West Virginia department to study Clean Power Plan feasibility issues

The West Virginia Department of Environmental Protection said Oct. 16 that it is working on a feasibility study related to the U.S. EPA’s Clean Power Plan, calling for 32% greenhouse gas reductions by 2030 from existing power plants, and is seeking public comment and data through Dec. 31.

West Virginia is the second-largest coal producing state in the U.S. and is heavily reliant on coal-fired power from in-state plants. West Virginia Attorney General Patrick Morrisey has been a leader in opposing the plan, announcing on Oct. 7 that his office has made a Freedom of Information Act (FOIA) request for communications between the U.S. Environmental Protection Agency and the Office of the Federal Register regarding the publication of the absolutely final Clean Power Plan.

The planned study concerns the feasibility of developing a state plan for the regulation of emissions of CO2, a greenhouse gas, in order to comply with the requirements in the EPA’s rule. This feasibility study, which is being conducted with participation from Marshall University researchers, is mandated by House Bill 2004, which passed the Legislature earlier this year. The study requires a comprehensive analysis of the potential effects the rule, which is 111 (d) of the Clean Air Act, on the state, its people and its economy.

The department has 180 days from the effective date of the 111 (d) rule to conduct this study. That clock starts when the rule is published in the Federal Register, which is expected to occur later in October. That is when, by the way, a new round of lawsuits are expected to be filed against the bill.

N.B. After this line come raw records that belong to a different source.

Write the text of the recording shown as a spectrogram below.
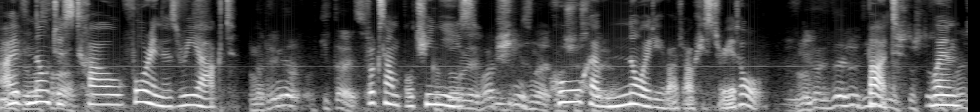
I've noticed how foreigners react. For example, Chinese, who have no idea about our history at all. But when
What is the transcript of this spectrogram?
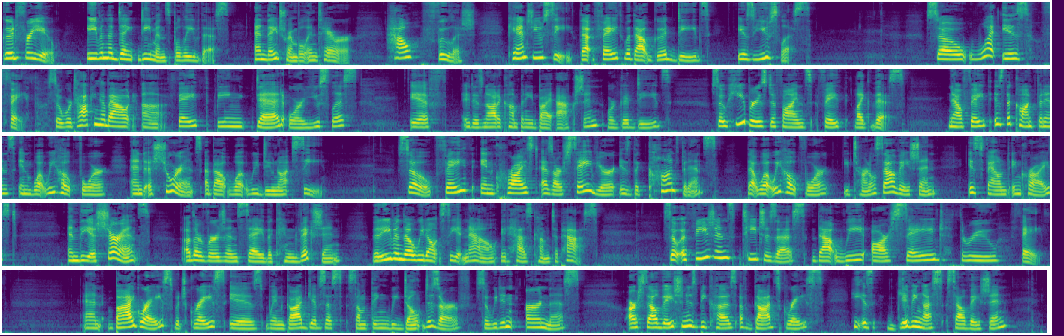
Good for you. Even the de- demons believe this, and they tremble in terror. How foolish! Can't you see that faith without good deeds is useless? So, what is faith? So, we're talking about uh, faith being dead or useless if it is not accompanied by action or good deeds. So, Hebrews defines faith like this now, faith is the confidence in what we hope for and assurance about what we do not see. So, faith in Christ as our Savior is the confidence that what we hope for, eternal salvation, is found in Christ, and the assurance, other versions say the conviction, that even though we don't see it now, it has come to pass. So, Ephesians teaches us that we are saved through faith. And by grace, which grace is when God gives us something we don't deserve, so we didn't earn this, our salvation is because of God's grace. He is giving us salvation,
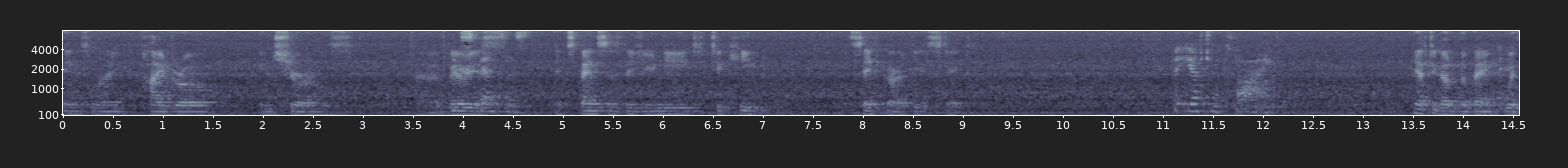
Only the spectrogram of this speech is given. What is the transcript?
things like hydro, insurance, uh, various Expenses. Expenses that you need to keep safeguard the estate. But you have to apply. You have to go to the bank and with,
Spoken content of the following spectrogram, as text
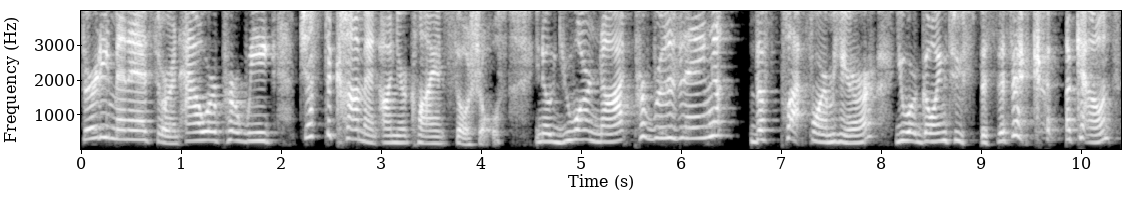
30 minutes or an hour per week, just to comment on your client's socials. You know, you are not perusing the platform here, you are going to specific accounts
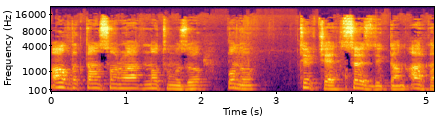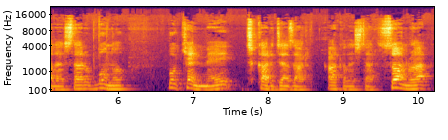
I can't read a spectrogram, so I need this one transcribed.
Aldıktan sonra notumuzu bunu Türkçe sözlükten arkadaşlar bunu bu kelimeyi çıkaracağız ar- arkadaşlar. Sonra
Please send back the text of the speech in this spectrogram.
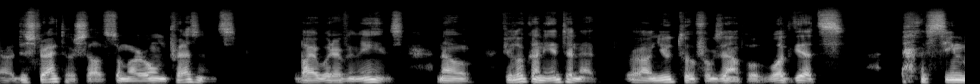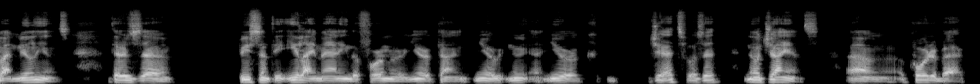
uh, distract ourselves from our own presence by whatever means. Now, if you look on the internet, on YouTube, for example, what gets seen by millions, there's uh, recently Eli Manning, the former New York Times, New York, New York Jets, was it? No, Giants um, quarterback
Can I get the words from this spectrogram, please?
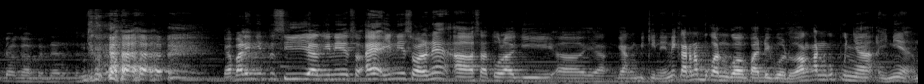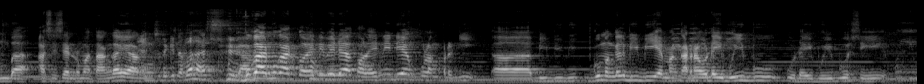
udah gak bener ya paling itu sih yang ini. So- eh ini soalnya eh, satu lagi eh, yang yang bikin ini karena bukan gua pade gua doang. Kan gua punya ini ya mbak asisten rumah tangga yang Yang sudah kita bahas. bukan bukan. Kalau ini beda. Kalau ini dia yang pulang pergi eh, bibi, bibi gue manggil bibi emang karena udah ibu-ibu. Udah ibu-ibu sih. Ibu-ibu.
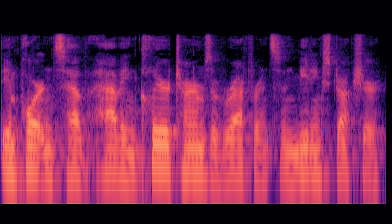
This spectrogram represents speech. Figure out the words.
the importance of having clear terms of reference and meeting structure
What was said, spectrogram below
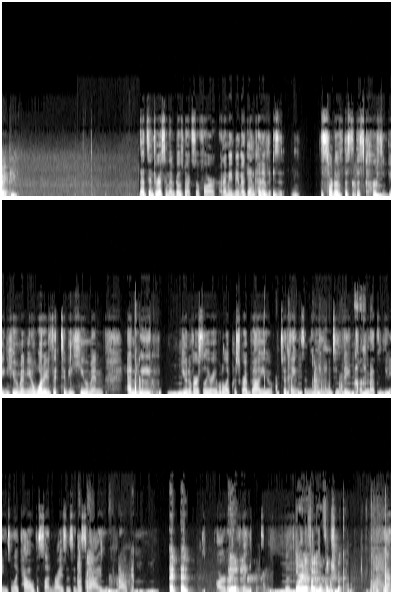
IP? That's interesting that it goes back so far. And I mean, again, kind of is sort of this this curse of being human you know what is it to be human and we universally are able to like prescribe value to things and meaning to things whether that's meaning to like how the sun rises in the sky you know, and, and art or yeah. anything sorry i thought you were finished Bekka. yeah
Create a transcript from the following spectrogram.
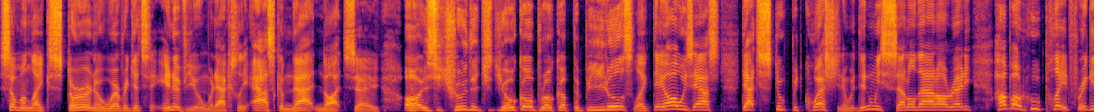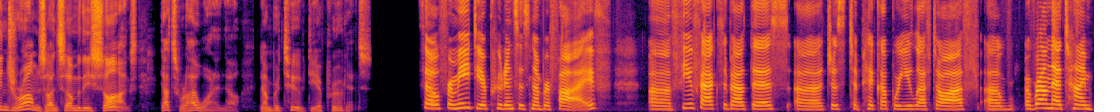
someone like Stern or whoever gets to interview him would actually ask him that, not say, "Oh, is it true that Yoko broke up the Beatles?" Like they always ask that stupid question. And didn't we settle that already? How about who played friggin' drums on some of these songs? That's what I want to know. Number two, Dear Prudence. So for me, Dear Prudence is number five. A few facts about this, uh, just to pick up where you left off. Uh, around that time,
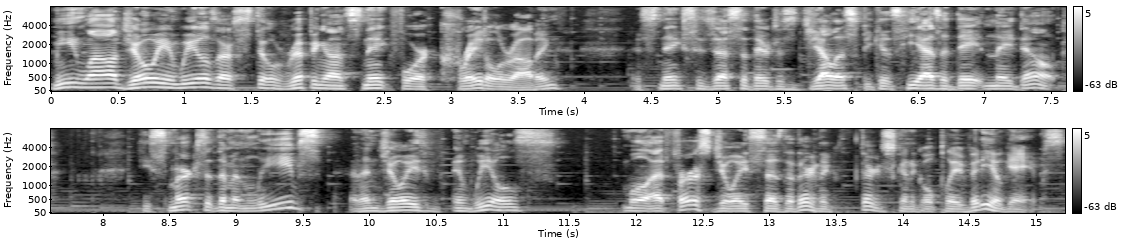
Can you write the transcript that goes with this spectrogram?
Meanwhile, Joey and Wheels are still ripping on Snake for cradle robbing, and Snake suggests that they're just jealous because he has a date and they don't. He smirks at them and leaves, and then Joey and Wheels. Well, at first, Joey says that they're gonna, they're just gonna go play video games.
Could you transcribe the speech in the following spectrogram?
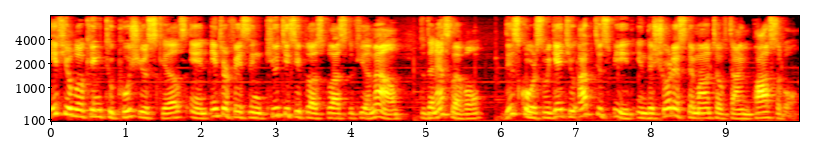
If you're looking to push your skills in interfacing Qt C++ to QML to the next level, this course will get you up to speed in the shortest amount of time possible.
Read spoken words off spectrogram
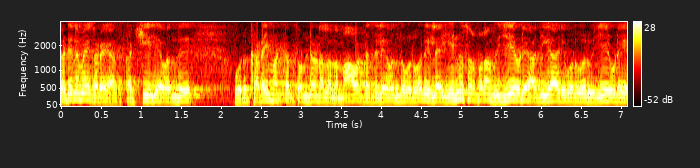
கடினமே கிடையாது. கட்சியிலே வந்து ஒரு கடைமட்ட தொண்டனல் அந்த மாவட்டத்திலே வந்து ஒருவர் இல்லை இன்னும் சொல்லப்போனால் விஜயுடைய அதிகாரி ஒருவர் விஜயுடைய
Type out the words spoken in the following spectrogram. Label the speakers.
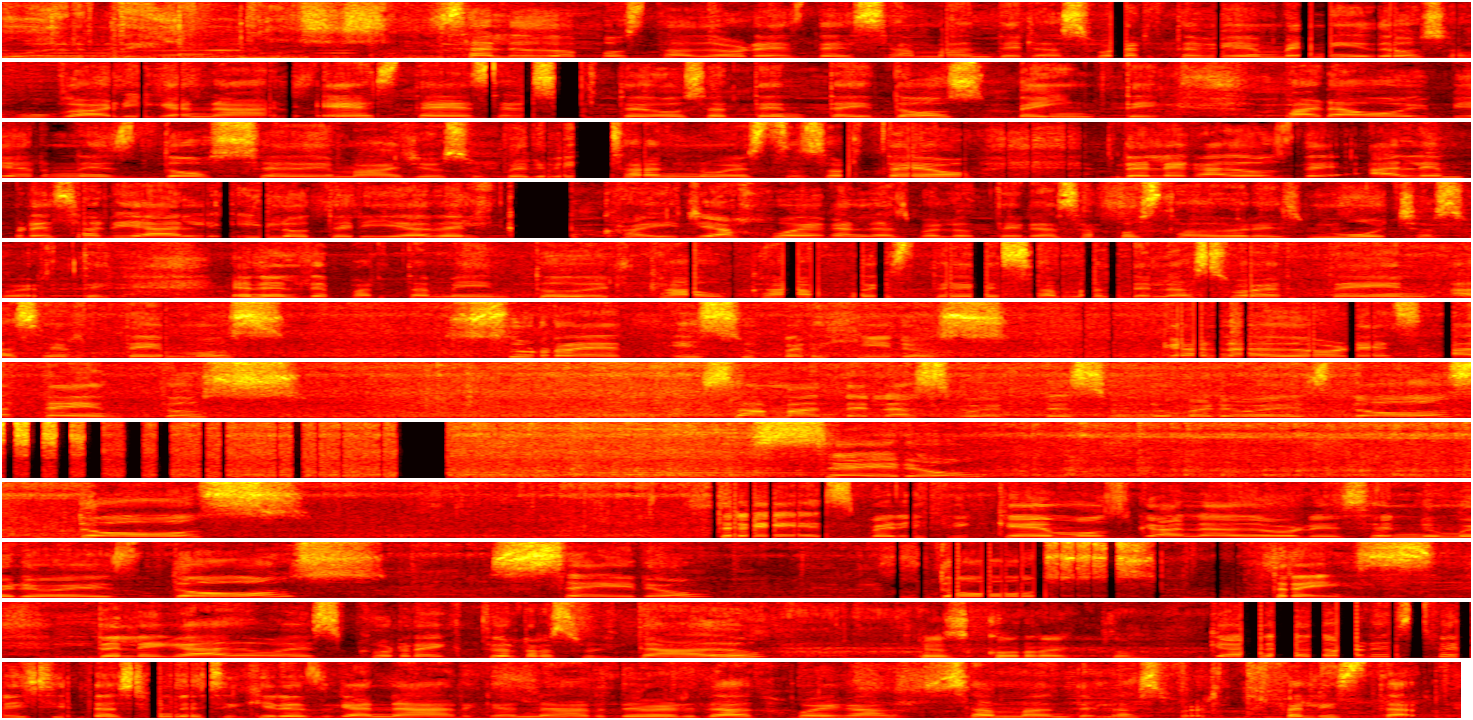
Speaker 1: suerte.
Speaker 2: Saludo apostadores de Samán de la Suerte, bienvenidos a Jugar y Ganar. Este es el sorteo 7220 para hoy viernes 12 de mayo. Supervisan nuestro sorteo delegados de Al Empresarial y Lotería del Cauca y ya juegan las baloteras apostadores mucha suerte. En el departamento del Cauca, apueste Samán de la Suerte en Acertemos, su red y Supergiros. Ganadores atentos. Samán de la Suerte, su número es 2, 0, 2, 3. Verifiquemos ganadores. El número es 2, 0, 2, 3. Delegado, ¿es correcto el resultado?
Speaker 3: Es correcto.
Speaker 2: Ganadores, felicitaciones. Si quieres ganar, ganar de verdad, juega Samán de la Suerte. Feliz tarde.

The federal courts have said the Federal Register publication date, not Aug. 3 when the final version of the plan was issued, is the official date for the rule for litigation purposes.

If development of a State Implementation Plan (SIP) is deemed feasible, the next step would be to develop such a plan and submit it to the West Virginia Legislature for approval prior to submittal of the plan to the EPA. States must – by Sept. 6, 2016 – either submit a final SIP or file an initial plan with an extension request. Final completed state plans must be submitted no later than Sept. 6, 2018.

The EPA has said it will impose a Federal Implementation Plan (FIP) on states that do not submit state plans. 

Formal requests for data from electric utilities, various consumer, citizen and industry groups and government entities have also been sent out, said the department. The major utilities serving West Virginia are subsidiaries of American Electric Power (NYSE: AEP) and FirstEnergy (NYSE: FE).

About Barry Cassell 20414 Articles
Barry Cassell is Chief Analyst for GenerationHub covering coal and emission controls issues, projects and policy. He has covered the coal and power generation industry for more than 24 years, beginning in November 2011 at GenerationHub and prior to that as editor of SNL Energy’s Coal Report. He was formerly with Coal Outlook for 15 years as the publication’s editor and contributing writer, and prior to that he was editor of Coal & Synfuels Technology and associate editor of The Energy Report. He has a bachelor’s degree from Central Michigan University.